=== WHAT TO WORK ON ===
In your reply, print every line of the listing exactly and omit all images.

<<<<

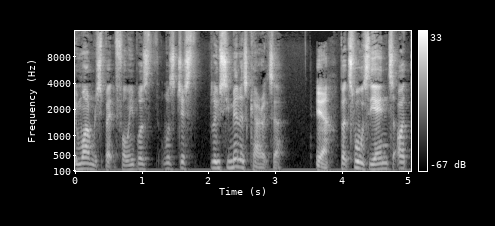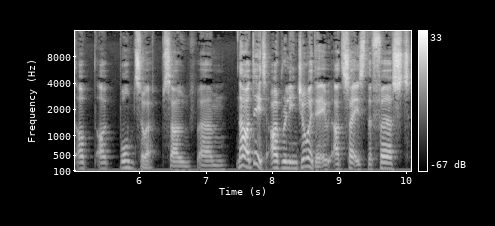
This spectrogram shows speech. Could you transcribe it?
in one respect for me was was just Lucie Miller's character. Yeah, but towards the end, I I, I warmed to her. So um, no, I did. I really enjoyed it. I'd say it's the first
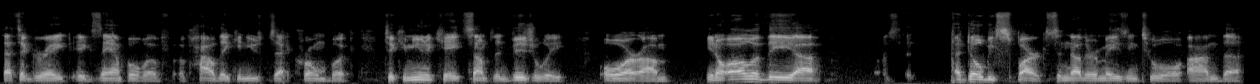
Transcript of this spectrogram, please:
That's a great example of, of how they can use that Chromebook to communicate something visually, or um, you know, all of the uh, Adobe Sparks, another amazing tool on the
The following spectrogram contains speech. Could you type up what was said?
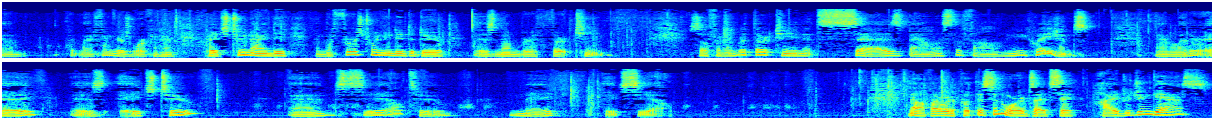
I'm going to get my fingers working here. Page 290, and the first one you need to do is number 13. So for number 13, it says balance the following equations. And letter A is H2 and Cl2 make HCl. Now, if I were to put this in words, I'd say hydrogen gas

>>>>

=== YOUR RESPONSE ===
This spectrogram shows speech. Could you transcribe it?
in one respect for me was was just Lucie Miller's character. Yeah, but towards the end, I I, I warmed to her. So um, no, I did. I really enjoyed it. I'd say it's the first
Transcript of this spectrogram, please:
That's a great example of, of how they can use that Chromebook to communicate something visually, or um, you know, all of the uh, Adobe Sparks, another amazing tool on the
The following spectrogram contains speech. Could you type up what was said?
I'm going to get my fingers working here. Page 290, and the first one you need to do is number 13. So for number 13, it says balance the following equations. And letter A is H2 and Cl2 make HCl. Now, if I were to put this in words, I'd say hydrogen gas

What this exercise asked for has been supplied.